Reviews

Feb 16, 2017
Fleure (All reviews)
The streets glow with a crimson hue.

Upon closer gaze, a pattern of five-pointed leaves stained with a fiery red flutter in synchronized elegance, encapsulating the essence of an enigmatic tale told in the 12-episode anime titled Saraiya Goyou or House of Five Leaves. Based on the manga by Natsume Ono, Saraiya Goyou tells a slow-burning narrative revolving around an unemployed samurai named Masa, who in simple desperation, finds himself hired by Yaichi – the leader of a small band of thieves who call themselves the Five Leaves.

The bulk of the series focuses on the dynamics between the members of the Five Leaves, specifically Masa and Yaichi. Naturally then, this series is an entirely character-driven drama that entices with a very clear handle on its ambitions. Surprisingly enough, the fundamental strength of this series comes from its ability to deceive; from the characters to its progression. The series keeps itself under a veil, revealing in perfect doses, what’s necessary to tempt and assume, only to taunt those assumptions back into their flawed origins. It is in no way a standard samurai tale featuring spectacular sword fights or thrilling wars between conflicted states; rather it aims to do something far more basic than that and that is to tell an unassuming story about individuals trying to find their place in a fragmented society, where meaning is lost, and relationships are forged through coin and sin.

The character’s journey to find sanctuary, belonging, and one’s self - when there seems to be very little hope - is a premise that echoes throughout time and land, and can be found really in every medium. What sets Saraiya Goyou apart in its story-telling is the mechanics it uses and the subtlety it does it with. All of the characters that are part of the “Five Leaves” find themselves together, bound by an unspoken contract and sense of camaraderie, but what’s important here is: why? The manner in which the series examines each individual’s motivation for doing so is nothing short of magnificent. Under the ruse of “criminal activities” whether its kidnappings, or thievery, or blackmail, the activities of “Five Leaves” are never the focal point, but rather it’s the interactions, reactions, and the impact of each respective crime on the band, and the individual characters themselves and that's what elevates the series. Thus, the show is able to streamline what it wants to do at all time, which is fleshing out the characters with every scene, and it does that, without skipping a beat.
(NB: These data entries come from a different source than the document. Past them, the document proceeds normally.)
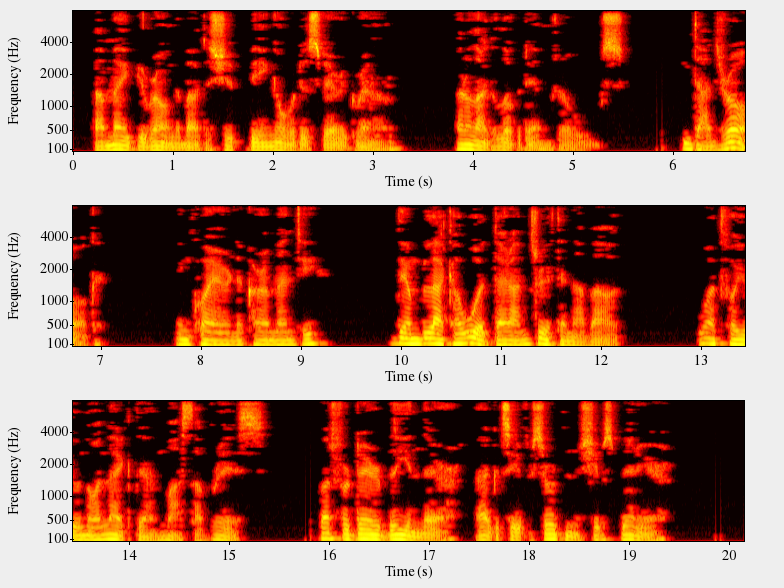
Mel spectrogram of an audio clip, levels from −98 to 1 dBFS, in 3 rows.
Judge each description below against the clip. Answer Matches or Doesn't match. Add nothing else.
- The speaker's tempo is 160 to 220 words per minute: Matches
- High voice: Doesn't match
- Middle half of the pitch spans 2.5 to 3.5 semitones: Doesn't match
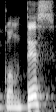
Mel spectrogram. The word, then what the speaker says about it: Contés: Mi nombre es Miguel Contés, con acento en la E, y nos vemos en la próxima.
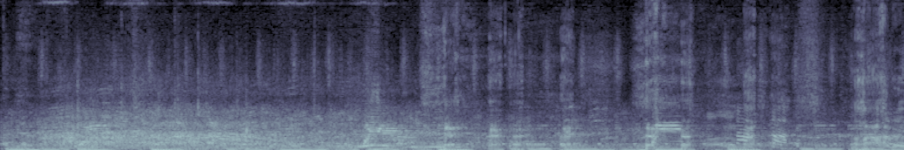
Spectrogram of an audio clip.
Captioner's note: laughter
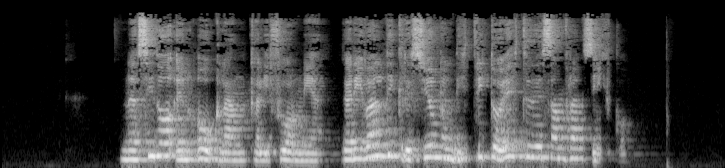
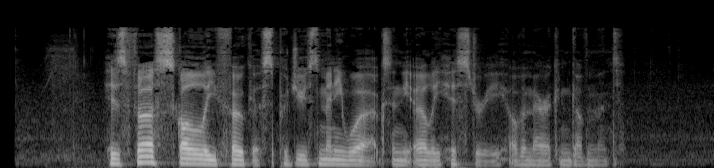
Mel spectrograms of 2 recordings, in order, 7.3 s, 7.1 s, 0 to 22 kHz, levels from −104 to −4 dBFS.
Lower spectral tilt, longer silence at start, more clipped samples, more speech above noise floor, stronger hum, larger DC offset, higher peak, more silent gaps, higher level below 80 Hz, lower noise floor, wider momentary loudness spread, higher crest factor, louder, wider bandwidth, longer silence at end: second, -3.5 dB/octave vs -5 dB/octave; first, 1.2 s vs 1.05 s; neither; first, 63 dB vs 35 dB; neither; neither; first, -2 dBFS vs -20 dBFS; neither; first, -58 dBFS vs -64 dBFS; first, -83 dBFS vs -74 dBFS; second, 9 LU vs 17 LU; about the same, 20 dB vs 20 dB; first, -20 LUFS vs -39 LUFS; first, 16 kHz vs 11.5 kHz; about the same, 1 s vs 0.95 s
As the crimes escalate in risk, so do the vulnerabilities and traits of the characters regardless of how deceptive they may have seemed, initially, which brings up the strengths in the development of the individual characters. From the naïve, black-eyed Masa who suffers from a lack of confidence in his craft and himself; to the enigmatic white-haired, powder-blue eyed Yaichi with a seriously deceptive smile; to the reserved, lone-wolf-type Matsu – the gang’s spy – who is as reckless as he is reserved; to Take, the sultry geisha with a sharp tongue and undying loyalty to the gang; to Umezou, the unofficial member with a stained past trying to clean up his present and future, yet offers the Five Leaves his tavern as their meeting place. All of these characters with their idiosyncrasies and quirks are a pleasure to witness as they try to fulfill their own goals while maintaining the House of Five Leaves. It is astounding the amount of meticulous effort that went into each gesture, interaction, and conversation when evaluated elementally, and how those come together to give dimension to each character, and the relationships that come as a product.

The last defining point of the characters is their design. Saraiya Goyou is not only unique in its content, but also in technical achievement and aesthetical quality. The art-style of this series is very peculiar. Uneven lines, big circular eyes blobbed with a simple pattern and one color, mouths drawn in a way to make the Joker envious - the way the artistic design comes together is indeed very different, but for a series as out-standing, as it is, it complements it perfectly.

Even the background art and the music that accompanied the story-telling were equally fitting such as the subdued use of color except for very intentional markers such as the crimson leaf, or Yaichi’s eyes, or objects that consistently enhanced the mood or scene, contextually or situationally. The serene shamisen accompanied by the jubilant accordion and flute seemed to be the instruments of choice and bode well, as they really heightened the time-period it was depicting. Overall, every element seems to have been crafted only to tell this story, and Saraiya Goyou is that series where everything just came together in just the right way.

As slow-burning as this show is, it’s worth experiencing for all those who enjoy a well-seasoned, character-driven tale. It isn’t flashy. It isn’t in your face. Saraiya Goyou is more like an impressionistic painting, which requires patience to fully appreciate the details. The strengths lie deeper than a first-look like within its stylistic choices, its clandestine characters, its simplicity, and unparalleled elegance.

Though, don’t be deceived; even though it may run at a relaxed pace and seem indifferent to action, the impassioned crimson-hearted House of Five Leaves and their members will surely persuade you to stay until the end…